Phishing

Have you been receiving emails with subject lines that contain COVID-19-related phrases such as “Coronavirus Update” or “Coronavirus outbreak in your city (Emergency)”? Many times, to create the impression of authenticity, malicious cyber actors will spoof sender information in an email to make it appear to come from a known trustworthy source. These emails often contain calls to action, encouraging a victim to visit a website where malicious cyber criminals steal valuable data, such as usernames and passwords, credit card information, and other personal information. How is it happening? Curiosity has you clicking on a link or downloading an app that may lead to a phishing website, or the downloading of malware.

SMS Phishing

Most phishing attempts come by email but there are ways to carry out phishing, including text messages (SMS). SMS phishing is often used when finances are involved especially with government payments and rebates. Coronavirus-related SMS phishing will continue to increase, particularly in light of the economic impact of the epidemic and governments employment and financial support packages.

Ransomware

Ransomware is still one of the biggest cyber threats out there. It is destructive and it encrypts ALL your data and locks you out. You will then be asked for a ransom so you can get the decryption key to get YOUR data back. To protect yourself and your organization against ransomware be sure to do frequent data backups in multiple locations, don’t keep vital information only on one computer, NEVER access .zip attachments in e-mails from unknown senders. Don’t click links in e-mails from any unknown senders. Please keep your operating system and all your apps up to date and use a reliable antivirus.

Antivirus

And yes, you still need antivirus (yes, really) – get protection for your connection!
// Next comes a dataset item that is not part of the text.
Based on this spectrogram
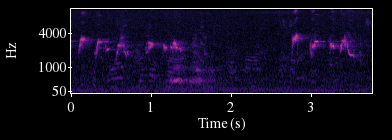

Paid is better than free. Antivirus is still very necessary, so don’t skip it or even skimp on it. Westelcom recommends you try a free trial here:  https://shieldly.com/westelcom/

Smartphones

Don’t forget your smartphone security! With so much sensitive data on it you should be doing everything you can to keep it safe. These few basic steps make your device much more secure. Turn on your screen lock and use it at all times. Encrypt confidential information and turnoff your Wi-Fi and Bluetooth off when you don’t use them. Make sure you check permissions before installing any app and stay away from the rogue ones. Last but not least – back up your data

Facebook

Don’t ever say “it can’t happen to me.” In addition to being careful about which websites you go to, what about Facebook? Cyber criminals will often create fake profiles to befriend you. The ultimate goal is to get you to leak confidential data to them (either about you or the company you work for). Be careful of the friend requests you accept. Trust no Facebook friend (unless you know them in real life and you’re absolutely, positively sure they can be trusted). And stop playing the games and answering and forwarding the “chain letters”. Each time you participate you are giving up more personal information. The same information you use to answer your challenge questions. Think about it!

LinkedIn

These bad actors are on LinkedIn too. Who is that new connection request? Is that really a recruiter or an attacker in disguise? Cyber criminals often create fake LinkedIn profiles to gain access to details about you that they can use later. They collect data about your studies, names of employers and connections, etc. Before you connect check out their profiles and look for these warning signs: too little, generic info, picture that looks like stock photography, very few connections.
You need to be realistic about your online presence and understand that you’re an attractive target for cyber criminals. We all have money (doesn’t matter how much), data (usernames, passwords, documents, emails, etc.) or a place of work, so you’re going to be targeted.
-Your Westelcom Fam